Mentions: As seen in Figure 1, in order to avoid 60-Hz power-line noise in measuring EEGs and ECGs, high CMRR is needed. According to Figure 2, in the case of EEG, the channel signal is s(t) and the ground signal is g(t). Hence, the differential amplifier operates on the basis of the voltage difference of the two signals. At this point, EEG(t) uses a CMRR circuit with a reference signal (r(t)) to reduce noise. Therefore, three electrodes are required to measure EEG signals. In the case of ECG, the channel signal is s(t) from the left arm, the ground signal is g(t) from the right leg, and the reference signal is r(t) from the right arm.


A synchronous multi-body sensor platform in a Wireless Body Sensor Network: design and implementation.

Gil Y, Wu W, Lee J - Sensors (Basel) (2012)

Structure of the integrated multi-body sensor platform.
© Copyright Policy
Related In: Results  -  Collection

License
Show All Figures
getmorefigures.php?uid=PMC3472833&req=5
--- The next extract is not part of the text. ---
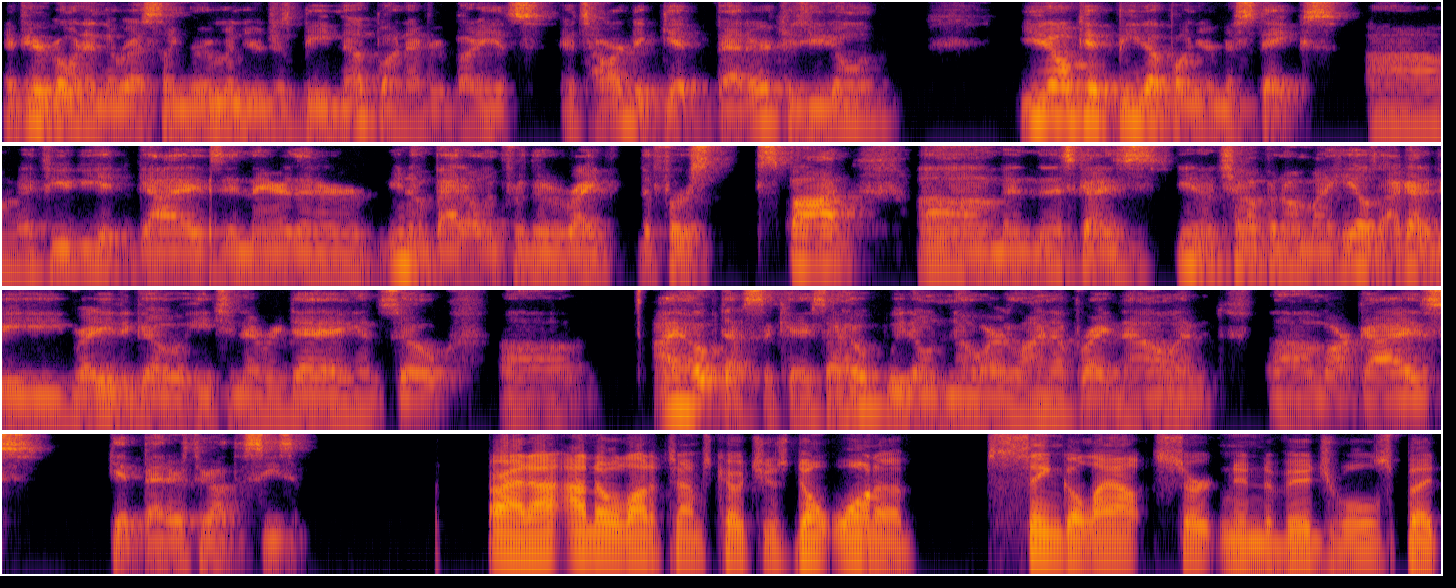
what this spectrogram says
if you're going in the wrestling room and you're just beating up on everybody, it's it's hard to get better because you don't you don't get beat up on your mistakes. Um, if you get guys in there that are, you know, battling for the right, the first spot, um, and this guy's, you know, chomping on my heels, I got to be ready to go each and every day. And so, um, I hope that's the case. I hope we don't know our lineup right now and um, our guys get better throughout the season. All right. I, I know a lot of times coaches don't want to single out certain individuals, but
f1-sensors-12-10381: Structure of the integrated multi-body sensor platform.
Mentions: As seen in Figure 1, in order to avoid 60-Hz power-line noise in measuring EEGs and ECGs, high CMRR is needed. According to Figure 2, in the case of EEG, the channel signal is s(t) and the ground signal is g(t). Hence, the differential amplifier operates on the basis of the voltage difference of the two signals. At this point, EEG(t) uses a CMRR circuit with a reference signal (r(t)) to reduce noise. Therefore, three electrodes are required to measure EEG signals. In the case of ECG, the channel signal is s(t) from the left arm, the ground signal is g(t) from the right leg, and the reference signal is r(t) from the right arm.

Bottom Line: Next, we designed and implemented a lightweight, ultra-compact, low cost, low power-consumption Printed Circuit Board.A synchronous multi-body sensor platform is expected to be very useful in telemedicine and emergency rescue scenarios.Furthermore, this system is expected to be able to analyze the mutual effects among body signals.
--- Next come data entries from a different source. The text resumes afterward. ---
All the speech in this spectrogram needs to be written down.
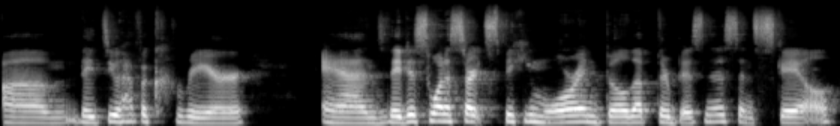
Um, they do have a career, and they just want to start speaking more and build up their business and scale.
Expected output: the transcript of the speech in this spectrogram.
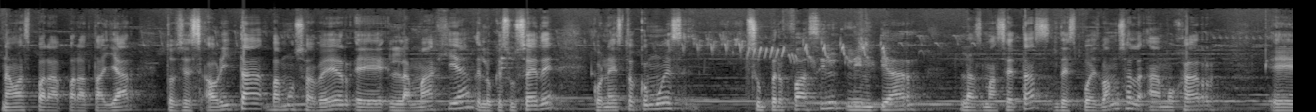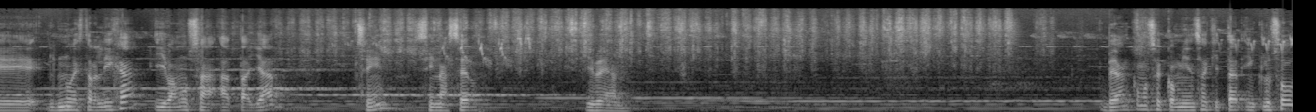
nada más para, tallar. Entonces, ahorita vamos a ver eh, la magia de lo que sucede con esto. Cómo es súper fácil limpiar las macetas. Después vamos a mojar eh, nuestra lija y vamos a, tallar, ¿sí? Sin hacer, y vean. Vean cómo se comienza a quitar, incluso,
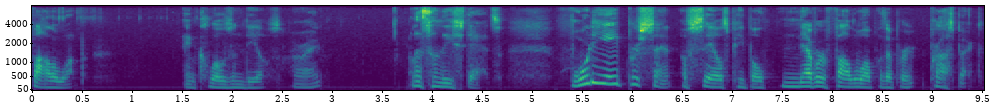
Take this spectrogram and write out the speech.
follow up and closing deals. All right. Listen to these stats 48% of salespeople never follow up with a prospect.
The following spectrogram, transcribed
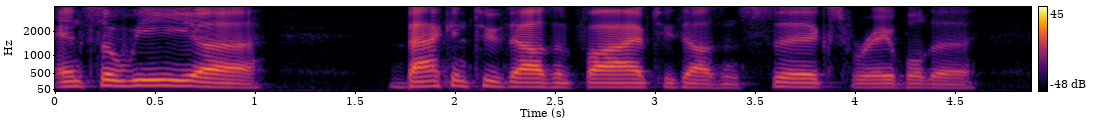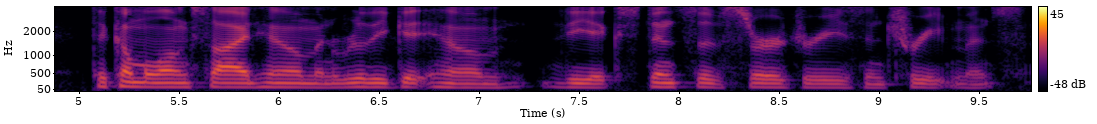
And so we, uh, back in 2005, 2006, were able to to come alongside him and really get him the extensive surgeries and treatments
View Article: PubMed Central - PubMed

Affiliation: Graduate School of Computer Science and Engineering, Pusan National University, Pusan 609-735, Korea. kyzoon@pusan.ac.kr

ABSTRACT

Background: Human life can be further improved if diseases and disorders can be predicted before they become dangerous, by correctly recognizing signals from the human body, so in order to make disease detection more precise, various body-signals need to be measured simultaneously in a synchronized manner.

Object: This research aims at developing an integrated system for measuring four signals (EEG, ECG, respiration, and PPG) and simultaneously producing synchronous signals on a Wireless Body Sensor Network.

Design: We designed and implemented a platform for multiple bio-signals using Bluetooth communication.

Results: First, we developed a prototype board and verified the signals from the sensor platform using frequency responses and quantities. Next, we designed and implemented a lightweight, ultra-compact, low cost, low power-consumption Printed Circuit Board.

Conclusion: A synchronous multi-body sensor platform is expected to be very useful in telemedicine and emergency rescue scenarios. Furthermore, this system is expected to be able to analyze the mutual effects among body signals.

Show MeSH
Related in: MedlinePlus